I was beginning to realize that the Buddy Bench not only spawned play but great stories. Fourth grade Mallory’s story was the one that hit the story ball out of the park. “One day I went to the Buddy Bench and a basketball was sitting on the Buddy Bench — all alone. Me and Ashland came up to the ball and said, ‘Do you want to play with us?’ The basketball said nothing — well, because it was a basketball. Then we took the basketball and played a game we called ‘bounce, bounce, catch it.’ We played for a week and a half. During this time, Raymond started to play with us. With Raymond in the game it got crazier and faster, but I still liked it. We still took turns, and one day I started to sing a weird song I made up, ‘Bounce, bounce, catch it.' It’s a game you can play for hours.” Her friends had joined her at our table, and they all began to sing while I wrote and sang along with them.

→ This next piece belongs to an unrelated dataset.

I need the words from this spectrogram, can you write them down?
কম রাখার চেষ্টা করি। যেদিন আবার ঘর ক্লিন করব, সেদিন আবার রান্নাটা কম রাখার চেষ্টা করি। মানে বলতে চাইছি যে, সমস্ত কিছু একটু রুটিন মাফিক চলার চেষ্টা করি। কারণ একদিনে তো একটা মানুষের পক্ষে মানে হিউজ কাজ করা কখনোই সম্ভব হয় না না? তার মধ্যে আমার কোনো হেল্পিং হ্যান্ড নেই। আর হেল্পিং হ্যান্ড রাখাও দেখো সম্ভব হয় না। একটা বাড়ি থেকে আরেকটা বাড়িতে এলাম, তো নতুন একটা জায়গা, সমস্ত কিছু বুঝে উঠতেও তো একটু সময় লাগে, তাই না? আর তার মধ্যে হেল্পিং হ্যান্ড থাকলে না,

As the stories about the bench continued, I began to realize that the Buddy Bench revealed a pattern of imaginative play in the younger grades. Just as Charlotte learned a new game about building buddies, first grade students talked about playing Santa and his reindeer, superheroes, pretend little kittens who lost their mother and father and had to find them, a lion queen who had to protect her kingdom from other lions, and a game based on the television show "Survivor." I realized that play not only prevented loneliness, but sparked imagination that is so critical to academic achievement.
Student stories uncovered more about the social aspects of play and the challenge of both sitting on the bench and approaching someone on the bench. Several students sat on the bench to remind their friends that they had left them out of a game. Students talked about approaching other students, asking if they wanted to play and being told "no." One sixth grader had approached a first grader and asked if they wanted to play, “When she told me no, I realized I might be big and a little intimidating. When I asked her if she wanted me to find another first grader for her to play with, she smiled and said yes.” Students used the “no” response to create other ways to help someone sitting on the bench. They turned what initially felt like rejection into a positive outcome. The Buddy Bench spurred problem-solving as well as imagination.

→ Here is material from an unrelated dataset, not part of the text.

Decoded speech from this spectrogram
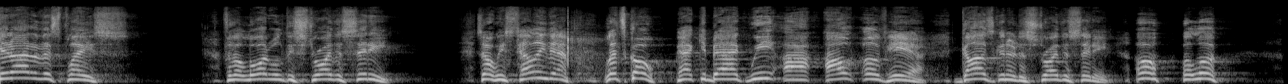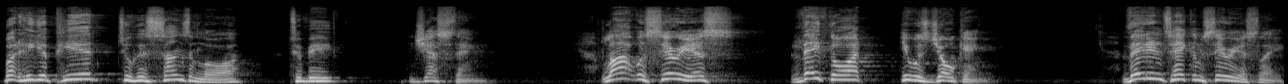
get out of this place for the Lord will destroy the city. So he's telling them, let's go, pack your bag. We are out of here. God's going to destroy the city. Oh, but look, but he appeared to his sons-in-law to be jesting. Lot was serious. They thought he was joking. They didn't take him seriously.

Fourth grader David approached my table with a broad smile that matched his dancing eyes. “I want you to tell everybody that the Buddy Bench is absolutely great. The fifth and sixth graders are awesome for making this happen. Wow!” David said he had never used the bench, but felt good knowing it was there. David and I high-fived and I gathered my notes, vowing to return when I could sit outside on the bench. The Buddy Bench has a lot to teach about play, friendship and the value of story. I left the school with the chant shared by two sixth grade boys, “Free friends, free buddies,” playing in my head. Despite the rain and snow, it was a beautiful day.

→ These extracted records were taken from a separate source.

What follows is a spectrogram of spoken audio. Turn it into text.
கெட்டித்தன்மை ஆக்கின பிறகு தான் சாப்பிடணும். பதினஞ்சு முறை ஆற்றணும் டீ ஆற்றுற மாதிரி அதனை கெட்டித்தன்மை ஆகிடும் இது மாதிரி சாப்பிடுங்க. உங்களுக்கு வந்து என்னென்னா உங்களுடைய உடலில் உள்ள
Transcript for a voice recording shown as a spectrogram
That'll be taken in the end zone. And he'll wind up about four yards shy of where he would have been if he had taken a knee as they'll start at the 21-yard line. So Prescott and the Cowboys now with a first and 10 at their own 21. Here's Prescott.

Elaine Meyers, of King Ferry, is a member of the boards of the King Ferry Food Pantry, ABC Cayuga and the Southern Cayuga Anne Frank Tree Project, and a member of the Southern Cayuga Garden Club. She coordinates a literacy support program at Southern Cayuga Central School.